#### [What you need to do]
Exactly the lines from the line with "Audio transcript, taken" through the final line of the records below, both ends included, are to be set down. Do not include pictures.

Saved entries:
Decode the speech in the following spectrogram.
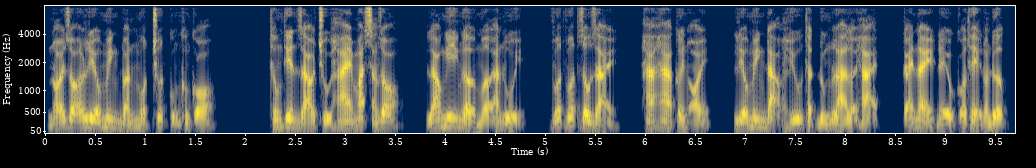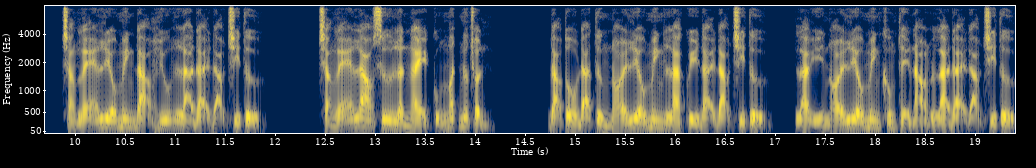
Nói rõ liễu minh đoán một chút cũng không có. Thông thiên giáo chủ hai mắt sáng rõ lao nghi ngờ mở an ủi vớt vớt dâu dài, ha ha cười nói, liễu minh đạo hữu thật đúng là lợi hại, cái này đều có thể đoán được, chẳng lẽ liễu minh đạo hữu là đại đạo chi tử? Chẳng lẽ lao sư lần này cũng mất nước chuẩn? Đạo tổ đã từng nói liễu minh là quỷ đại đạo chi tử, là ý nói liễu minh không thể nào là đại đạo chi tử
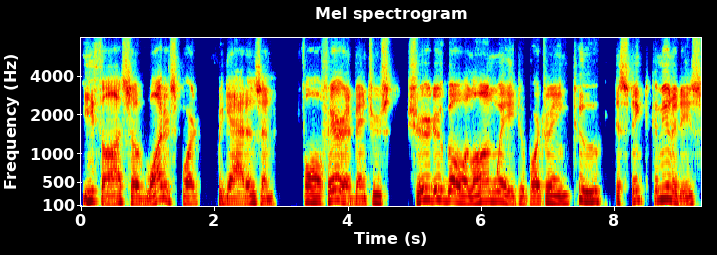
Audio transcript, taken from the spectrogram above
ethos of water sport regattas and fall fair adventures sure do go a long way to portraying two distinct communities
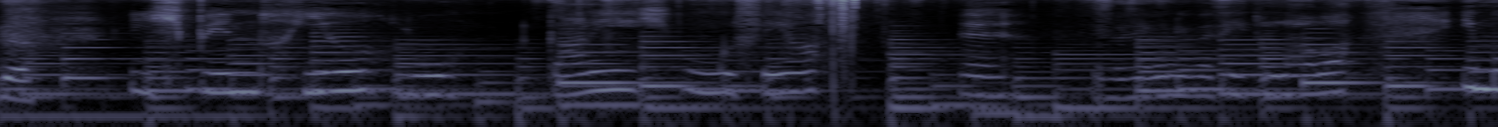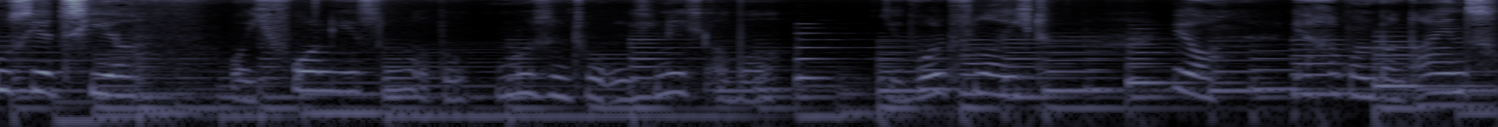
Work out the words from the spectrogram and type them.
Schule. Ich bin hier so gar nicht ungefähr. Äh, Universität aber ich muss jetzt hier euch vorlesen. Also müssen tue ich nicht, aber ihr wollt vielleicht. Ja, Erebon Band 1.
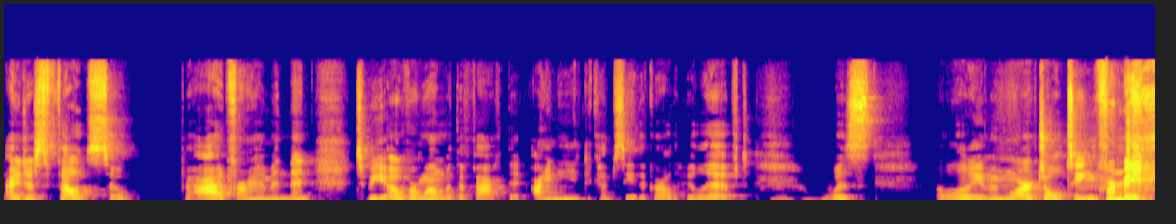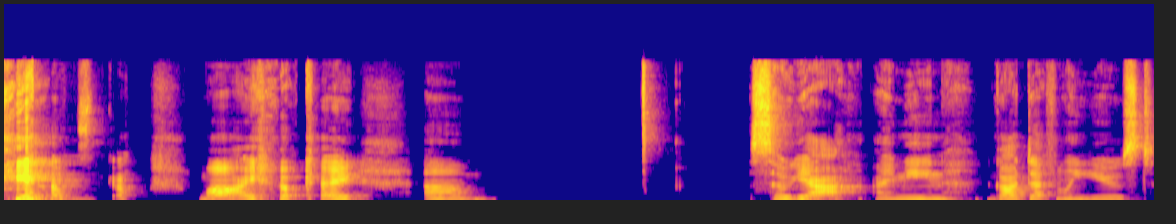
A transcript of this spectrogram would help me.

#### [Solution to the problem]
Audio transcript, taken from the spectrogram above
ethos of water sport regattas and fall fair adventures sure do go a long way to portraying two distinct communities
Work out the words from the spectrogram and type them.
Schule. Ich bin hier so gar nicht ungefähr. Äh, Universität aber ich muss jetzt hier euch vorlesen. Also müssen tue ich nicht, aber ihr wollt vielleicht. Ja, Erebon Band 1.
A transcript of this spectrogram would help me.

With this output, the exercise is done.